The Lift spoke to the Education Minister about a number of issues affecting students and teachers as a result of the pandemic.


(Source: @McHughJoeTD/Twitter)

Education Minister Joe McHugh has insisted the State exams will get underway as planned this June.

Despite thousands of people signing a petition to have the Leaving Certificate scrapped and replaced with a new system, Minister McHugh says that’s not on the cards.

“The Leaving Cert is going ahead. Plans are very, very much in place to make that happen.

“Yes, there is an enormous amount of uncertainty and I completely understand the uncertainty…but [we] are really, really behind this momentum to make the June exams happen and that is where we’re focused on.”

The Minister has acknowledged that contingency planning is continuing but said he would not entertain the idea of the Leaving Certificate not happening.

However, he acknowledged that this situation could open the door to a closer look at making changes to the exam system.

“Obviously it will be open for a lot of debate after we get through this crisis, as to the merits and demerits of putting the whole focus on the end of year exams.”

Third-level students

The Lift also asked Minister McHugh about a number of issues that have been raised by people in third-level education, particularly those who are in final year.  We were contacted by AIT student Courtney, who said she and other final year students were being kept in the dark.

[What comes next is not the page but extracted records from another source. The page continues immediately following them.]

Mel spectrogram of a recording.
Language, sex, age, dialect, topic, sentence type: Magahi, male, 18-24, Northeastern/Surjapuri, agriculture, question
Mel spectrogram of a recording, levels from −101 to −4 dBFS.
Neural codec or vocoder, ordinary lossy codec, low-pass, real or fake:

Minister McHugh said he acknowledged the difficulties they were facing:

“The colleges, obviously they’re preparing for their contingency as to what’s the best thing to do and what’s the best plan for them in terms of final exams.”

“So all I would say the Courtney is stay in touch with your team of lecturers in the college and the college will be informing students as to what protocol will be put in place for final year exams.”

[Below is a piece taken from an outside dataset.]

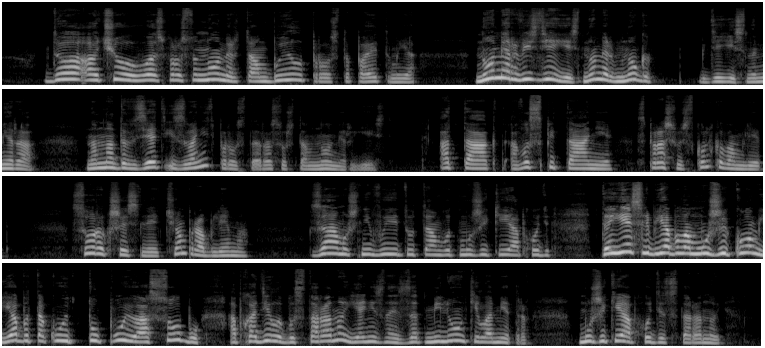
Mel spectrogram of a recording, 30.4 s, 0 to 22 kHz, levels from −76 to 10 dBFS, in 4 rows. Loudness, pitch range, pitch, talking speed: -22 LUFS, 185-260 Hz, 225 Hz, 145 wpm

In terms of students who have pre-paid for their college accommodation, Minister McHugh said third-level institutions were looking at the issue. He called on private accommodation providers to recognise the pressure students are under.

“Third-level colleges are coming together to try to look at collectively having a refund mechanism for college students in their own campuses.”

“Now we do have a difficulty with respect to the private sector in terms of what powers or authority we have to ensure that happens.

“So I would make a public plea to the private sector and private individuals … and I would encourage them to follow in the footsteps of the collective decisions that are going to be made by the third level colleges.”

The full interview also addresses student teachers and those doing their HDips, issues affecting current teachers, the School Meals Programme and Government formation talks.

You can listen back here: